» Your assignment:
The answer must be an exact copy of the lines from the one containing "Could I get" through the last line of the records, with no pictures.

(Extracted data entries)
=== Section Start ===

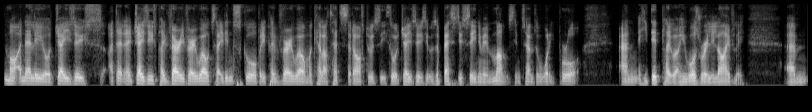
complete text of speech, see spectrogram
Martinelli or Jesus. I don't know. Jesus played very, very well today. He didn't score, but he played very well. Mikel Arteta said afterwards that he thought Jesus, it was the best he's seen him in months in terms of what he brought. And he did play well. He was really lively. Um,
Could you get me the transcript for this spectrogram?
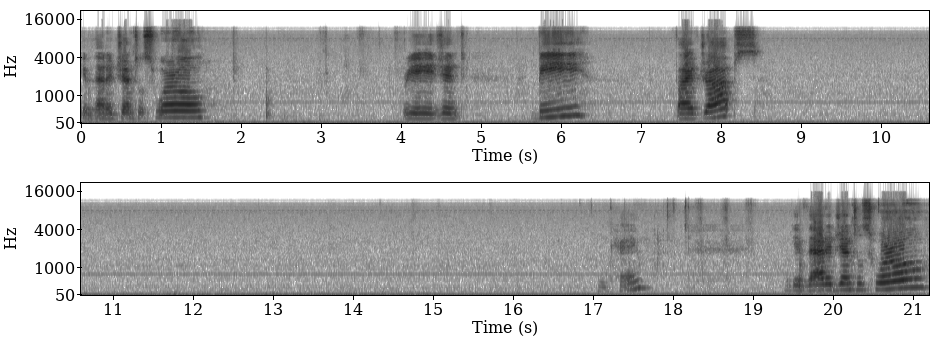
Give that a gentle swirl. Reagent B, 5 drops. Okay. Give that a gentle swirl.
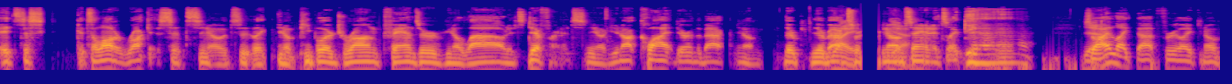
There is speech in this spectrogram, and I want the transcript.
It's just it's a lot of ruckus. It's you know it's uh, like you know people are drunk, fans are you know loud. It's different. It's you know you're not quiet during the back. You know their their backs Right. are. You know what I'm saying? It's like yeah. So I like that for like you know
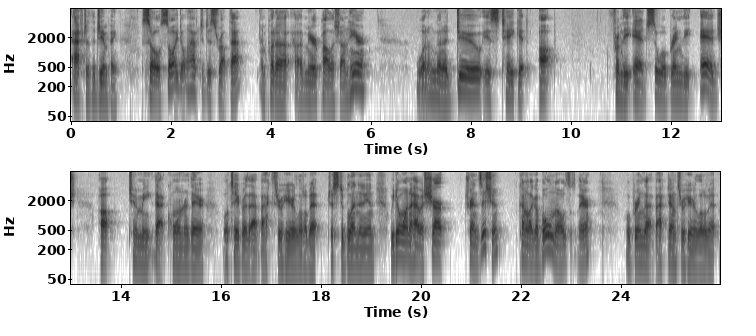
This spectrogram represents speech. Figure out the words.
after the jimping. So, so I don't have to disrupt that and put a, a mirror polish on here, what I'm going to do is take it up from the edge. So we'll bring the edge up to meet that corner there. We'll taper that back through here a little bit just to blend it in. We don't want to have a sharp transition, kind of like a bull nose there. We'll bring that back down through here a little bit.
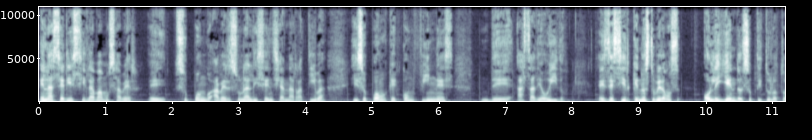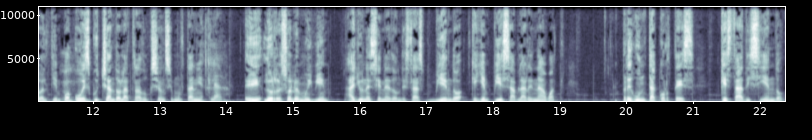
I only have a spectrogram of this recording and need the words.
En la serie sí la vamos a ver. Eh, supongo, a ver, es una licencia narrativa y supongo que con fines de hasta de oído. Es decir, que no estuviéramos o leyendo el subtítulo todo el tiempo o escuchando la traducción simultánea. Claro. Eh, lo resuelve muy bien. Hay una escena donde estás viendo que ella empieza a hablar en náhuatl, pregunta a Cortés qué está diciendo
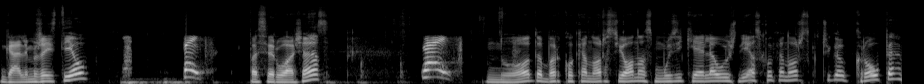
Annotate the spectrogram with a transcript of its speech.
Galim žaisti jau? Taip, Pasiruošęs? taip. Nu, dabar kokią nors Jonas muzikėlę uždės, kokią nors čia kraupę.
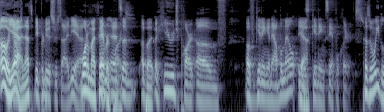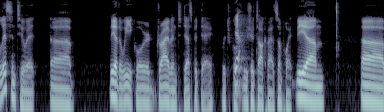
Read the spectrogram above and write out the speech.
Oh yeah, and that's the producer side, yeah. One of my favorite and, and parts, it's a, a, but- a huge part of of getting an album out is Yeah. getting sample clearance. because when we listened to it uh, the other week while we were driving to Despot Day, which we'll, Yeah. we should talk about at some point, the um, uh,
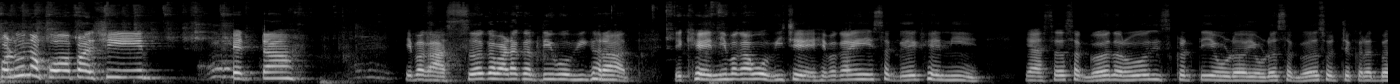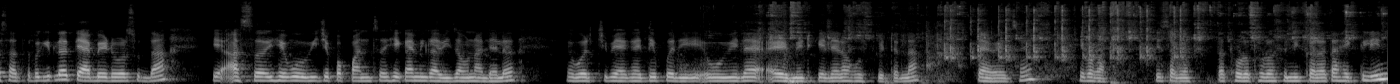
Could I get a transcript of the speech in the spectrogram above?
पडू नको पळशील पेट्टा. हे बघा असं गवाडा करते ओवी घरात. हे खेळणी बघा ओवीचे. हे बघा हे सगळे खेळणी. हे असं सगळं दररोज इसकडते एवढं एवढं सगळं स्वच्छ करत बसायचं. बघितलं त्या बेडवर सुद्धा? हे असं हे ओवीचे पप्पांचं हे काय मी गावी जाऊन आलेलं. हे वरची बॅग आहे ते परी ओवीला ॲडमिट केलेलं हॉस्पिटलला त्यावेळेचं आहे. हे बघा हे सगळं. आता थोडं थोडंसं मी करत आहे क्लीन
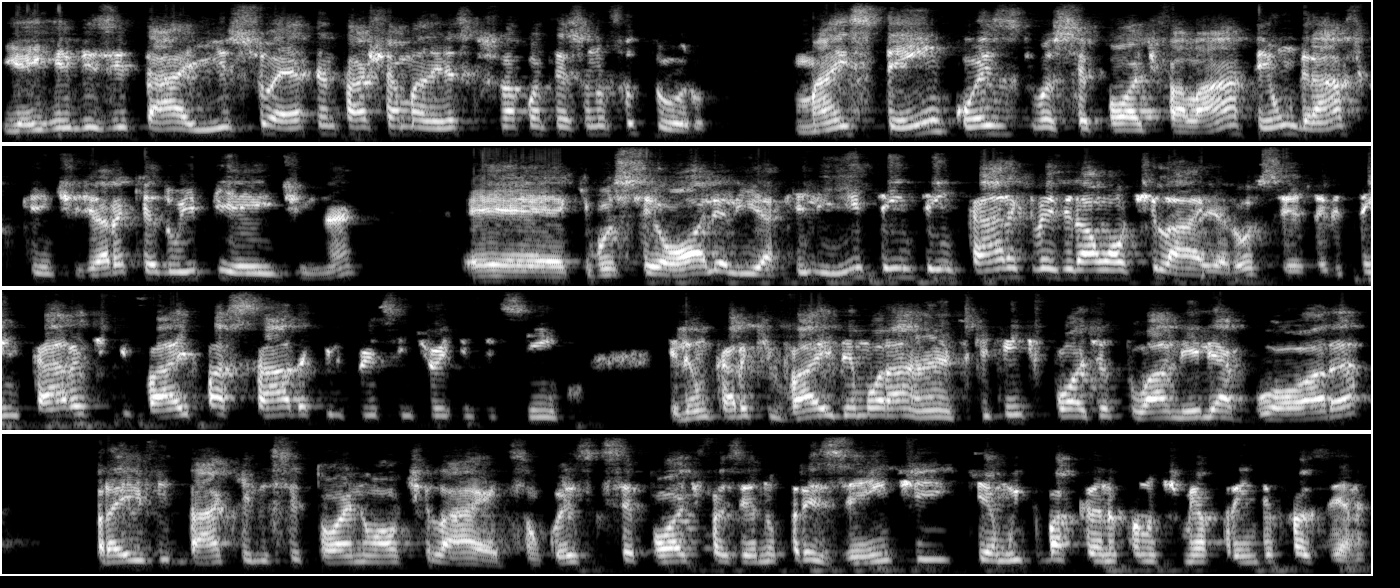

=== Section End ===

» Reply to the exercise:
Could I get a transcript of the speech in the spectrogram above?
पडू नको पळशील पेट्टा. हे बघा असं गवाडा करते ओवी घरात. हे खेळणी बघा ओवीचे. हे बघा हे सगळे खेळणी. हे असं सगळं दररोज इसकडते एवढं एवढं सगळं स्वच्छ करत बसायचं. बघितलं त्या बेडवर सुद्धा? हे असं हे ओवीचे पप्पांचं हे काय मी गावी जाऊन आलेलं. हे वरची बॅग आहे ते परी ओवीला ॲडमिट केलेलं हॉस्पिटलला त्यावेळेचं आहे. हे बघा हे सगळं. आता थोडं थोडंसं मी करत आहे क्लीन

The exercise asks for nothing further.